Writings about Music
It was an unforgettable and forever epiphany and transformation listening to a Charlie Parker recording of How High the Moon in tenth grade, retaining the song in my head simultaneously with the variations he wove, being particularly dazzled by Bird's rhythms and technique. His improvisational genius took flight within songs by composers and lyricists of genius together with blues forms. Coalescing synergistically with his rhythms, Parker's melodies within harmonies, timbres, phrasing, articulation, dynamics, and expression were all immortal revelations. Today, 29 August 2020, one hundred years since his birth, music remains inconceivable without his influence. Bird and Bach are forever cornerstones.
This is the Charlie Parker recording that first gave Michael Robinson an understanding of his music, beginning a monumental and voluminous study of Bird's recordings by the future composer, an obsession that included even listening to Charlie Parker solos while taking a shower!
This was the 1940 first hit recording of How High the Moon, perhaps introducing Charlie Parker to the song.
The 1951 version of Loverman is Michael Robinson's absolute favorite Charlie Parker recording.
The 1950 recording of Bloomdido is among other innumerable favorite Charlie Parker recordings.
Lee Konitz, whose friends included Leonard Bernstein and Lennie Tristano, told me Charlie Parker was easily the most intelligent person he ever met. Charlie Colin recalled for me Bird's childlike qualities, relating about the time the alto saxophonist enthusiastically played with flashcards creating the illusion of a movie while they rode on a train together leaving NYC. David Amram was so deeply touched by Charlie Parker's friendship and encouragement, a day rarely goes by without thinking of their time together.

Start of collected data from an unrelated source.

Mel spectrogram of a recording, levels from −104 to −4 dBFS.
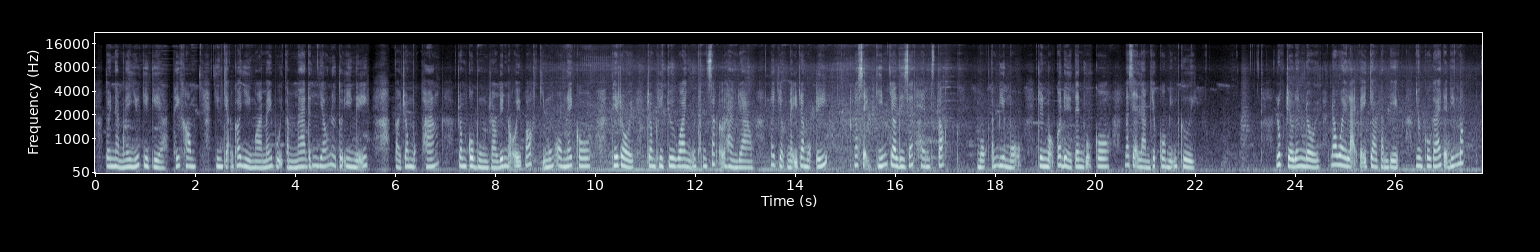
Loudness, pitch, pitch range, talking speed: -27 LUFS, 220 Hz, 195-230 Hz, 210 wpm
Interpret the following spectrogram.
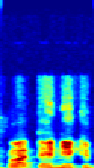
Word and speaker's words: Platenik: Hoje eu estou aqui com o meu amigo Platenic, como é que seria a pronúncia correta? né? Platenic mesmo.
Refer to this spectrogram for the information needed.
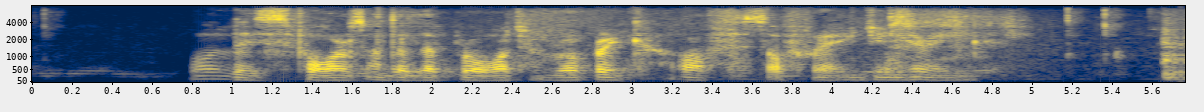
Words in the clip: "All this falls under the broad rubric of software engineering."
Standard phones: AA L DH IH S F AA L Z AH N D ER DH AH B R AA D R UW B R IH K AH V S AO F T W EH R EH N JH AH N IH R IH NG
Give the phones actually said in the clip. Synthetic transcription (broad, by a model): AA L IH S F AA L Z AH N D ER DH AH B R AA D R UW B R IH K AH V S AO F T W EH R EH N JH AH N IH R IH NG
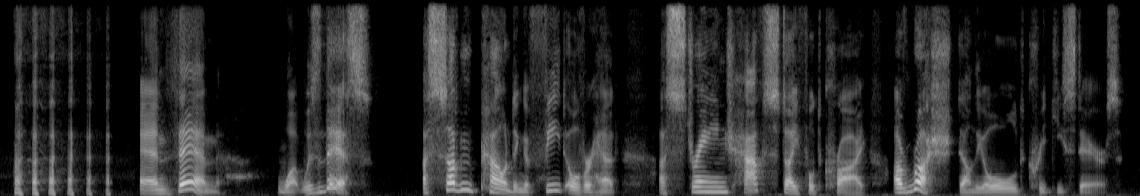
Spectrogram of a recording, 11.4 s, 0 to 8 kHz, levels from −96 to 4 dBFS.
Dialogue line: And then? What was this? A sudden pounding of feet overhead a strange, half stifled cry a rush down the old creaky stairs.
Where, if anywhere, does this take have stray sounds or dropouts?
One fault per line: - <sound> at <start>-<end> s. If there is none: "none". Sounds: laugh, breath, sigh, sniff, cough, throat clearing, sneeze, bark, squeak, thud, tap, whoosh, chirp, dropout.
- laugh at 0.1-1.1 s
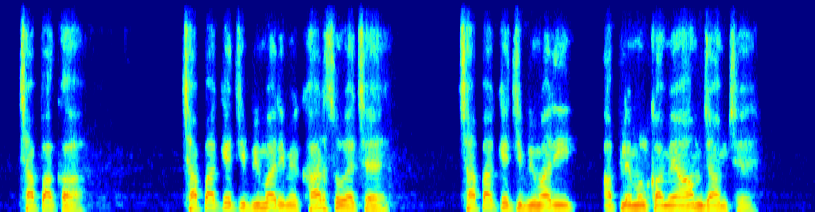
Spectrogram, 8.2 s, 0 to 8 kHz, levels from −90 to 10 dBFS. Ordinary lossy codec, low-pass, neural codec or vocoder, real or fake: Opus, 32 kbps; 7.2 kHz; none; real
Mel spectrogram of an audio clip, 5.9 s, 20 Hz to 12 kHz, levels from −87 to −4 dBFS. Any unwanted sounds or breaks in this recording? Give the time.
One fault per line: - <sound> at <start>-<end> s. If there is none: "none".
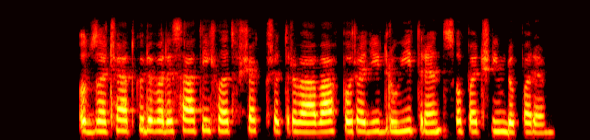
none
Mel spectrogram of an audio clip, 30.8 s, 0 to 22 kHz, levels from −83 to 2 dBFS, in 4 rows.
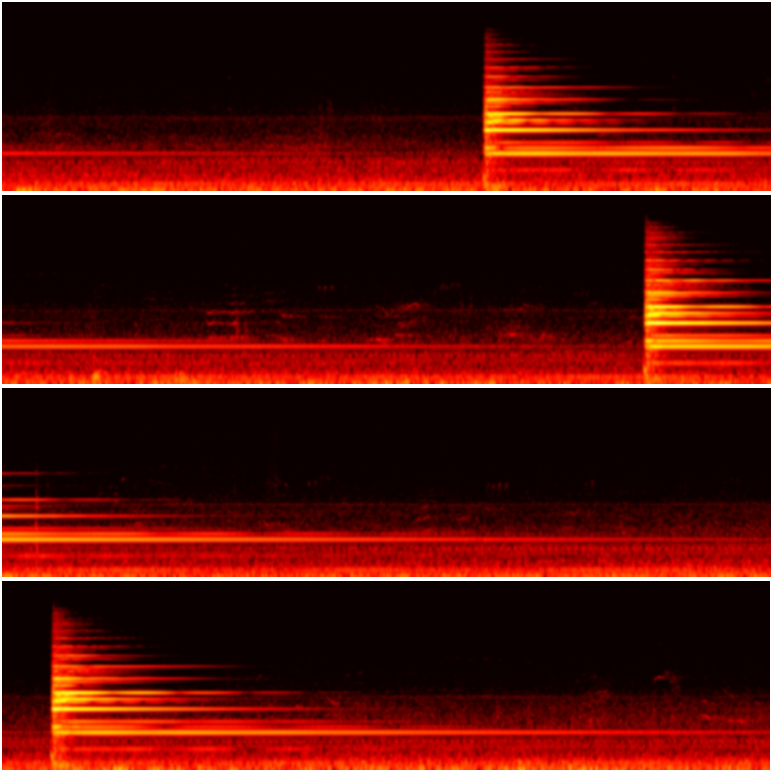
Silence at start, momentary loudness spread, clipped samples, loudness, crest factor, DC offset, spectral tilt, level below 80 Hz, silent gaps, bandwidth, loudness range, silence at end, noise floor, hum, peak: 0.15 s; 31 LU; under 0.1%; -18 LUFS; 26 dB; under 0.1%; -2 dB/octave; -46 dBFS; none; 12.5 kHz; 24 LU; 0 s; -46 dBFS; none; 0 dBFS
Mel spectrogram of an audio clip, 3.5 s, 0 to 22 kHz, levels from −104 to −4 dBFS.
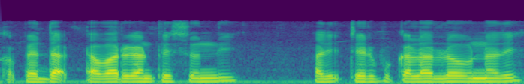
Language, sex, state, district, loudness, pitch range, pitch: Telugu, male, Telangana, Mahabubabad, -16 LUFS, 130-140 Hz, 135 Hz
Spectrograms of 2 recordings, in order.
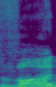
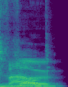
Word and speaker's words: Vaud: Uh it is named I believe that's pronounced Vaude. I don't know. It's it's VO VO.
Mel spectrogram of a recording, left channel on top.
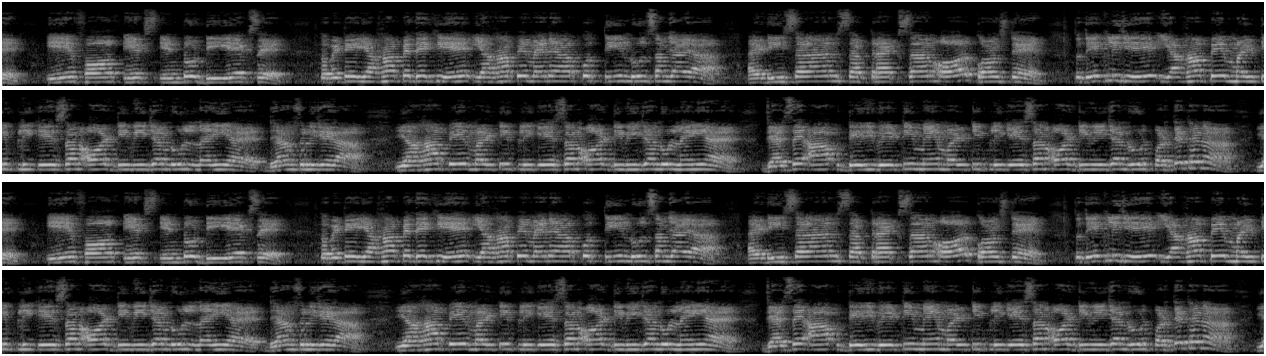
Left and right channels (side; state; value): both; identical; correlation 1.00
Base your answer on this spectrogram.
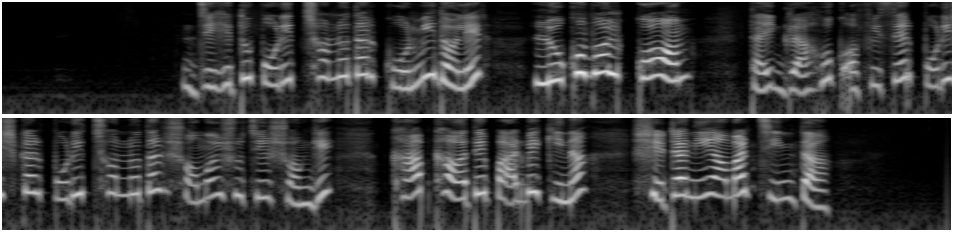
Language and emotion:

- Michael Robinson, August 2020, Los Angeles
© 2020 Michael Robinson All rights reserved
Michael Robinson is a Los Angeles-based composer and writer (musicologist).